Compassion based meditation training has been shown to boost empathic accuracy.  This was proven out both by behavior and by functional MRI testing.

"It's an intriguing result, suggesting that a behavioral intervention could enhance a key aspect of empathy," says lead author Jennifer Mascaro, a post-doctoral fellow in anthropology at Emory University. "Previous research has shown that both children and adults who are better at reading the emotional expressions of others have better relationships."

The meditation protocol, known as Cognitively-Based Compassion Training, or CBCT, was developed at Emory by study co-author Lobsang Tenzin Negi, director of the Emory-Tibet Partnership.

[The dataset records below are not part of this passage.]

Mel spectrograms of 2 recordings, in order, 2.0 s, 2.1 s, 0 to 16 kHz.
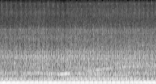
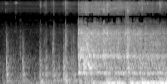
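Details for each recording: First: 2007 Yamaha Rhino 660, warm, choke pulled partly on: loud, even drone well above normal idle, revs high enough to engage the clutch, so the engine had to be stopped to change gear; high idle from partly open choke. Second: 2007 Yamaha Rhino 660 single-cylinder, previously rough idle cold and high idle warm: after seating a loose, spring-loaded part finger tight, engine settles into an even, steady idle with no stumbling.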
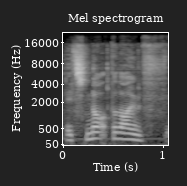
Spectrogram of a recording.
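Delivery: ordinary talk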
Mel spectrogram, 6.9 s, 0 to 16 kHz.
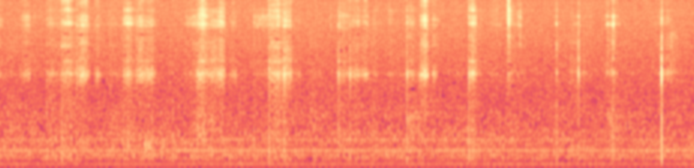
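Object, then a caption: Metal aerosol spray can. Long painted fingernails scratch and tap along the side of a small, hollow, white-and-green cylindrical metal aerosol spray can held upright in one hand next to the recorder. Soft, gritty scratching with a bright edge is broken by a series of short, sharp taps with a faint metallic tone near 3 kHz. A steady low hum runs underneath throughout.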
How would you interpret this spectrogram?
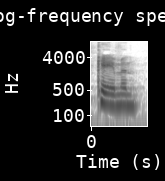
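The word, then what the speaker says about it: caiman: because K do yep is it kimman or Cayman it's Cayman it's probably as far as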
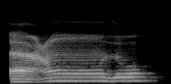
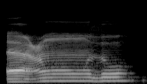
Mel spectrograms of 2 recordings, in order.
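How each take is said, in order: The two takes are said the same way.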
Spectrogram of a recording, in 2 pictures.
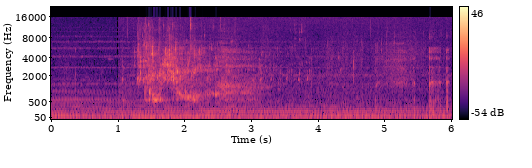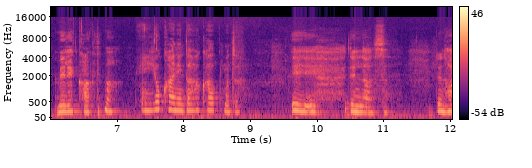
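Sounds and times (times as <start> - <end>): drink poured into glass: 1.0 - 5.0.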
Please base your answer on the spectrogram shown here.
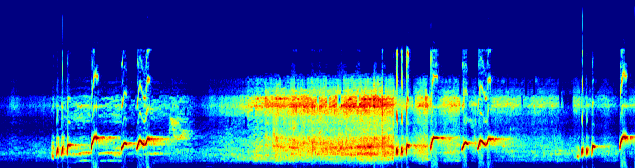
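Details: Kutilang emas bulbul in animated song suited to luring wild birds, quick rising chirps in short clusters, with a broad rushing hiss building in the middle before the chirping resumes.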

Although derived from ancient Tibetan Buddhist practices, the CBCT program is secular in content and presentation.

"The idea is that the feelings we have about people can be trained in optimal ways," Negi explains. "CBCT aims to condition one's mind to recognize how we are all inter-dependent, and that everybody desires to be happy and free from suffering at a deep level."


.J. S. Mascaro, J. K. Rilling, L. Tenzin Negi, C. L. Raison. Compassion meditation enhances empathic accuracy and related neural activity. Social Cognitive and Affective Neuroscience, 2012; DOI: 10.1093/scan/nss095
 


Comments

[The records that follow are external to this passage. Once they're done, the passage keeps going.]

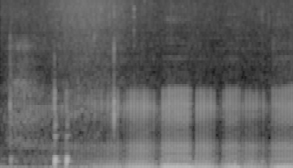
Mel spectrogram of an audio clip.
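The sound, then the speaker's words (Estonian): A cat named Tiger purrs loudly, a steady low rumble pulsing in a slow breathing rhythm, with no voices over it. “sest et kui me siin räägime ööhäältest ja sellest, et meil on siin üks väga kõvasti nurruv tiiger.”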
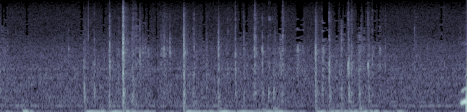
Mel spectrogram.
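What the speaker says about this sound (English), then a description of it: "Typing a little bit faster." Quick irregular keystrokes on a computer keyboard tap close by in short bursts, with brief pauses between runs of keys and no talking.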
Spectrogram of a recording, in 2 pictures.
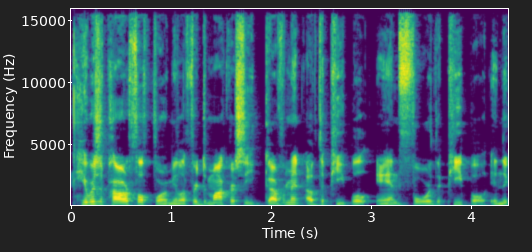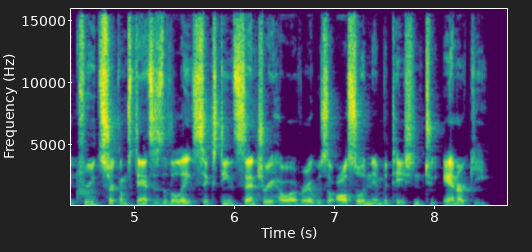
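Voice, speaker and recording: A man with a mid-range voice reading a history book aloud at an even pace. He trips over a word now and then and repeats it, then drifts into relaxed off-script comments before going back to the text. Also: mid-range voice, quick pace, few pauses. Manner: reads steadily, stumbles and repeats words, breaks off into chatty asides. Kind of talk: reading aloud with casual asides.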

Your comment will be posted after it is approved.


Leave a Reply